Online activist, Egypt
Arrested: May 11, 2018
Held at: Maadi police station
Held in pre-trial detention for several months
Amal Fathy is an activist and former member of the April 6 youth movement who was arrested on May 11, 2018 along with her husband and young child. Her detention was due to comments made in a video she posted about her experiences being sexually harassed on the streets of Cairo. Fathy’s family was released shortly after their detention, but she was sentenced to 15 days of pre-trial detention.
In her video, posted two days before her arrest, Fathy, a former model and actress, described being groped by a taxi driver, and then later that day witnessing a bank guard grab his crotch while making lewd comments about her. “Screw anything that has the name of Egypt in it. Today the policeman at the bank was talking dirty to me while grabbing his penis. Screw the police,” she said in the video.

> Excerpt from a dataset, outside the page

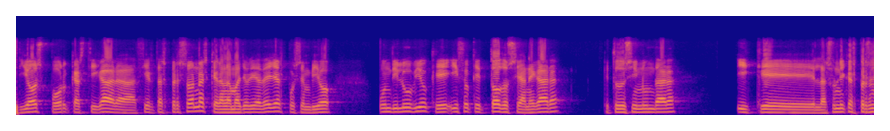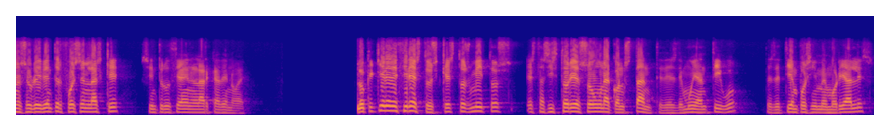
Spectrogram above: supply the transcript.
Dios, por castigar a ciertas personas, que eran la mayoría de ellas, pues envió un diluvio que hizo que todo se anegara, que todo se inundara y que las únicas personas sobrevivientes fuesen las que se introducían en el arca de Noé. Lo que quiere decir esto es que estos mitos, estas historias son una constante desde muy antiguo desde tiempos inmemoriales,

In response to her video, Fathy received “a wave of harassment and threats on social media, including gender-based insults and calls for her arrest,” according to Amnesty International.
On May 13, while Fathy was still being held in Maadi’s police station, State Security ordered her detention pending further investigation on charges of “joining a terrorist group and using the Internet to call for terrorist acts,” and “spreading false news and rumors to disrupt public security and harm national interests.” Her pre-trial detention was renewed twice, on May 24 and June 7, at which point she was additionally charged with “broadcasting a video on social media to incite the overthrow of the Egyptian government,” “misuse of social media,” and “publishing a video on social media to spread false rumors.” Although the Helwan Misdemeanor Appeals Court ordered Fathy’s release on bail on June 19, the Maadi Prosecution appealed the decision. On August 8, she was referred to trial.
“Amal Fathy criticized the Egyptian government for failing to protect women, and her arrest has shown just how pertinent her concerns are. It is a dark day when the Egyptian authorities are more concerned with silencing a woman who speaks out about sexual harassment than taking steps to address the issue,” said Najia Bounaim, Amnesty's campaigns director for North Africa.